Great Expectations: Studying Expectancy’s Effects

A look at the fascinating research into the power of the expectancy effect.


| Spring 2016



Hands

Knowing which group would fail when he first met with them, he had somehow contaminated them with his expectations without knowing how.

Illustration by NatBasil

Robert Rosenthal bumped into the complex and far reaching power of expectations in 1956 when he thought he ruined his doctoral research. For his Ph.D. thesis in clinical psychology at UCLA, he aimed to find out whether people project disappointment with themselves onto others. However, the subjects randomly selected for a disappointing experience on a test showed a significant difference from other subjects even before the test. Rosenthal realized he must have made a mistake. “I made them different before the experiment,” he said. “That was spooky.”    

Knowing which group would fail when he first met with them, he had somehow contaminated them with his expectations without knowing how. This finding elevated his research to another level. “My thesis committee thought I was onto something new: unconscious experimenter bias.”

He could find only one similar finding in published studies. In 1934, A.S. Barr found that different researchers had different results doing the same experiment.

Rosenthal, now distinguished professor of psychology at the University of California at Riverside, later did a study to examine interactions between researchers and subjects. Reviewing their behavior on film, he found obvious differences in tone and body language that could affect experimental outcomes. Although experimenters were then thought to be as neutral as thermometers taking a temperature, he said, they were not. But his colleagues were annoyed. “They thought I was impugning human studies in scientific research,” said Rosenthal. “So I talked to scientists who ran rats. They know that problem goes on with humans. That’s why they run rats. But how do they know it doesn’t happen with rats?”

He experimented with rats learning to run through mazes. He told one group of experimenters that their rats were bred to be “dull,” while the other group was told they had exceptionally bright rats, although the rats were randomly chosen for each group. Nevertheless, rats arbitrarily designated as smarter tended to find their way through mazes faster and more precisely, and other scientists replicated those results. Rosenthal attributed differences in maze proficiency to the ways experimenters handled the rats. “‘Bright rats’ were handled more warmly, like pets,” he said.

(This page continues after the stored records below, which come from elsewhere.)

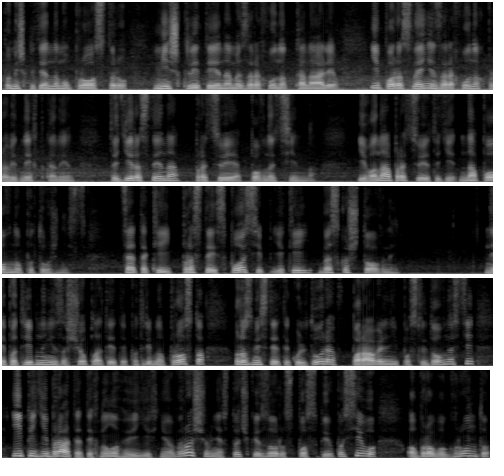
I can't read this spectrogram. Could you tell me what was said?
по міжклітинному простору, між клітинами за рахунок каналів і по рослині за рахунок провідних тканин. Тоді рослина працює повноцінно. І вона працює тоді на повну потужність. Це такий простий спосіб, який безкоштовний. Не потрібно ні за що платити. Потрібно просто розмістити культури в правильній послідовності і підібрати технологію їхнього вирощування з точки зору способів посіву, обробок ґрунту,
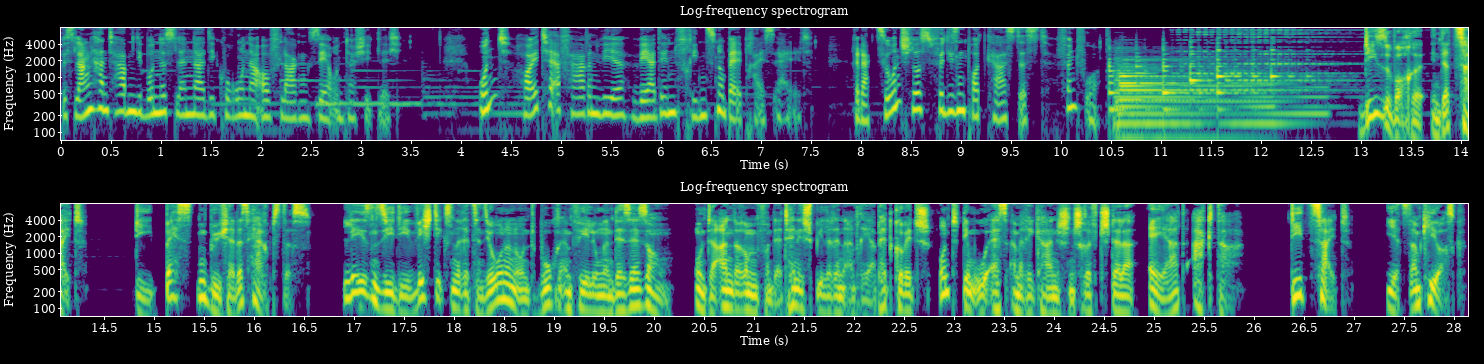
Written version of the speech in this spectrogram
Bislang handhaben die Bundesländer die Corona-Auflagen sehr unterschiedlich. Und heute erfahren wir, wer den Friedensnobelpreis erhält. Redaktionsschluss für diesen Podcast ist 5 Uhr. Diese Woche in der Zeit. Die besten Bücher des Herbstes. Lesen Sie die wichtigsten Rezensionen und Buchempfehlungen der Saison unter anderem von der Tennisspielerin Andrea Petkovic und dem US-amerikanischen Schriftsteller Ayad Akhtar. Die Zeit, jetzt am Kiosk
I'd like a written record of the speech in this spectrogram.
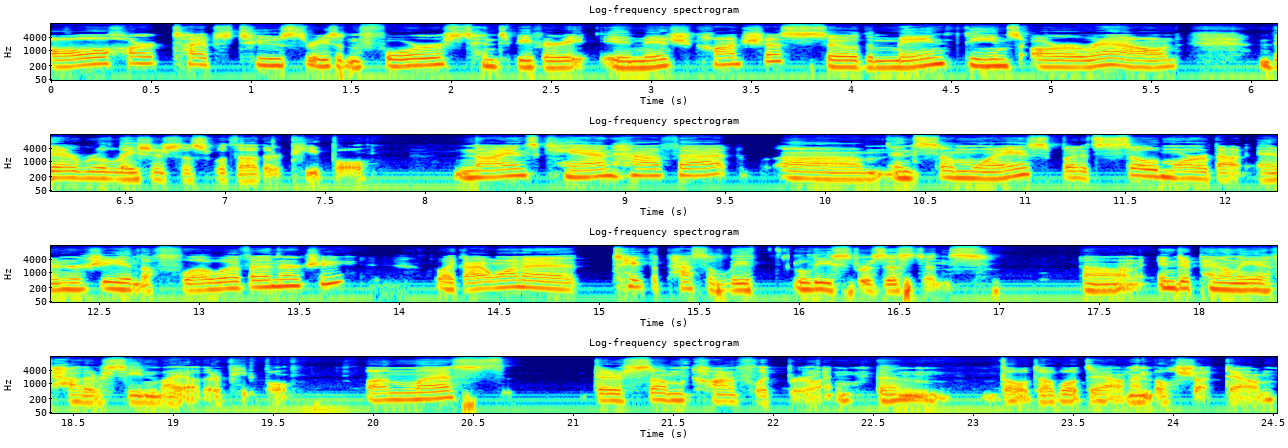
all heart types, twos, threes, and fours tend to be very image conscious. So the main themes are around their relationships with other people. Nines can have that um, in some ways, but it's still more about energy and the flow of energy. Like, I want to take the path of le- least resistance um, independently of how they're seen by other people. Unless there's some conflict brewing, then they'll double down and they'll shut down.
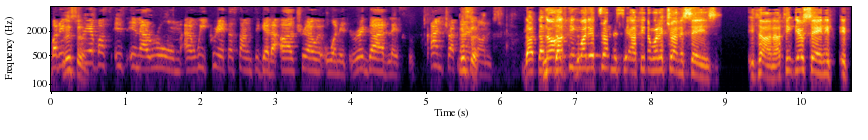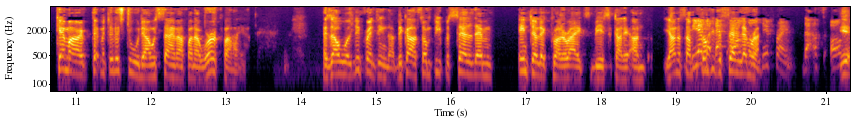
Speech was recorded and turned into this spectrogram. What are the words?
but if Listen. three of us is in a room and we create a song together, all three of us own it, regardless. Contract Listen. or none. that, that, No, that, I think what they're trying to say, I think what they're trying to say is, Ethan, I think they're saying if, if Kemar take me to the studio and we sign off and I work for hire, it's a whole different thing that because some people sell them intellectual rights basically and you understand Yeah, some but people sell them also right. different. That's also Yeah,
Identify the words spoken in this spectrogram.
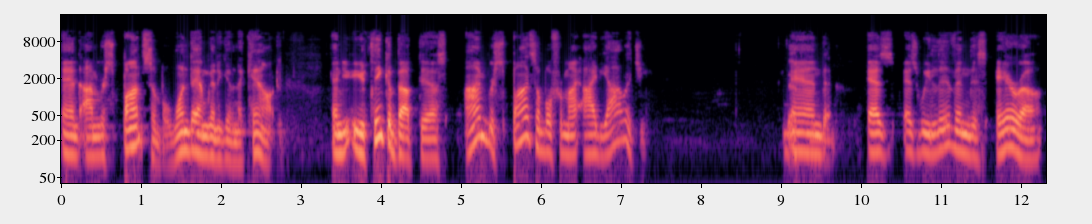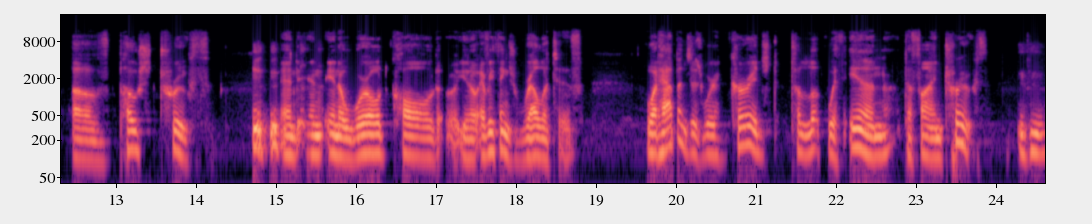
and I'm responsible. One day I'm going to give an account. And you, you think about this, I'm responsible for my ideology. And as as we live in this era of post-truth and in, in a world called, you know, everything's relative, what happens is we're encouraged to look within to find truth. Mm-hmm.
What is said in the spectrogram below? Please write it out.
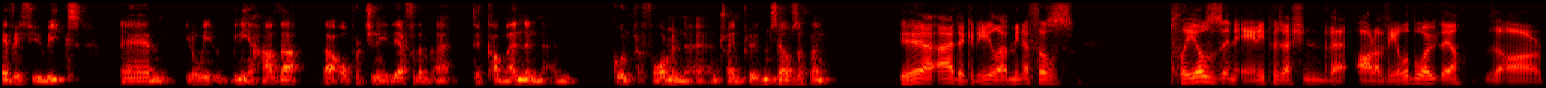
every few weeks. Um, you know, we, we need to have that that opportunity there for them to, to come in and, and go and perform and, and try and prove themselves, I think. Yeah, I'd agree. I mean, if there's players in any position that are available out there that are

Rosenthal did the research while he was director of the clinical psychology program at the University of North Dakota, but was unable to publish it until he became a lecturer on clinical psychology at Harvard. He was soon asked by Lenore Jacobson, a San Francisco elementary school principal who saw the study, if he would be interested in testing expectation effects on her students. Within two weeks he was on a plane with a plan.